It’s really hard for me to not be working while Cody is still putting in long hours at his job every day. As I’m writing this, it’s Thursday afternoon of my first week “off.”
I had been feeling incredibly resentful and insecure of the fact that I’m currently not contributing to our bank account, to an unhealthy level. I was constantly feeling like I needed to be doing something productive, to the point of busing myself doing stupid things that didn’t need to be done, just so that I could feel “okay” about myself. Seriously, we’re talking applying to twenty five jobs one day, purely because I felt like I needed to at least “seem like” I was working. I rearranged the furniture in our apartment, reorganized all the kitchen cabinets, vacuumed the floors in the morning and again at night, meal prepped more than either of us could eat, and tried to take care of all of the logistical tasks that we’ve been putting off doing. The first time I overheard Cody tell someone that I was “taking some time off” right now, I immediately tensed up, and got irritated with him for saying such a thing.
To which he responded, “But babe… You are taking some time off. What’s wrong with me saying that?”
I shut down, and that was the end of the conversation. It wasn’t a great few hours.
He didn’t mention it (at least not within earshot of me) again.
And then, yesterday, I realized something.
This time off right now, it’s a gift. It is such a wonderful, incredible gift, that many people don’t have the luxury to experience. The fact that I have a husband who is so generous in his love and the money that he is bringing home to us, the financial provision that God has given us, it’s an abundance of blessings.
There’s a practice in the Christian faith called, “Sabbath.” It’s defined as a day of rest and worship. Yes, a whole, entire day. It’s not mentioned by Jesus in the Bible as a suggestion, but a command. I don’t mean to bash on the church, but we’re pretty hypocritical in this area. The sabbath is the one practice that everyone is expected to break. Taking a full day to rest, in our culture and society, is almost unheard of. I’m incredibly guilty of this, a busybody by nature.
Jesus created me to be the person who loves to be busy, but he also commanded me to rest.
So, I’m telling myself that this time is going to serve not only as a belated “gap year” (but not a year!), but as a sabbath.
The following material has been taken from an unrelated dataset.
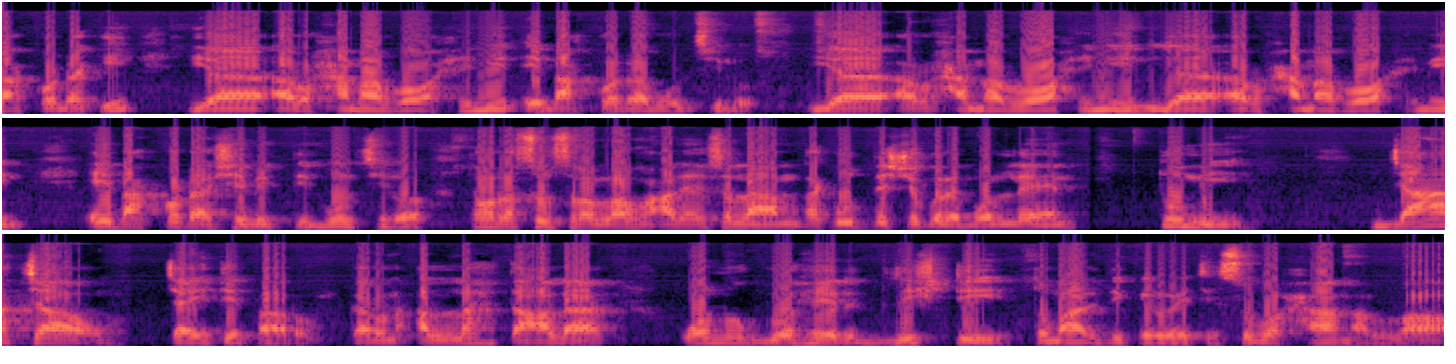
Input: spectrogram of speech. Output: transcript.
বাক্যটা কি? ইয়া আর হামার রহিমিন। এই বাক্যটা বলছিল, ইয়া আর হামার রহিমিন, ইয়া আর হামার রহিমিন। এই বাক্যটা সে ব্যক্তি বলছিল। তখন রাসুল সাল্লাহ আলাইসাল্লাম তাকে উদ্দেশ্য করে বললেন, তুমি যা চাও চাইতে পারো, কারণ আল্লাহ তাআলা অনুগ্রহের দৃষ্টি তোমার দিকে রয়েছে। সুবহান আল্লাহ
It is a time to rest and explore, a time to be productive in ways I haven’t been able to, while working nine hour days and a three hour drive on top of that.
Most importantly, it is a gift.
It deserves to be valued as one.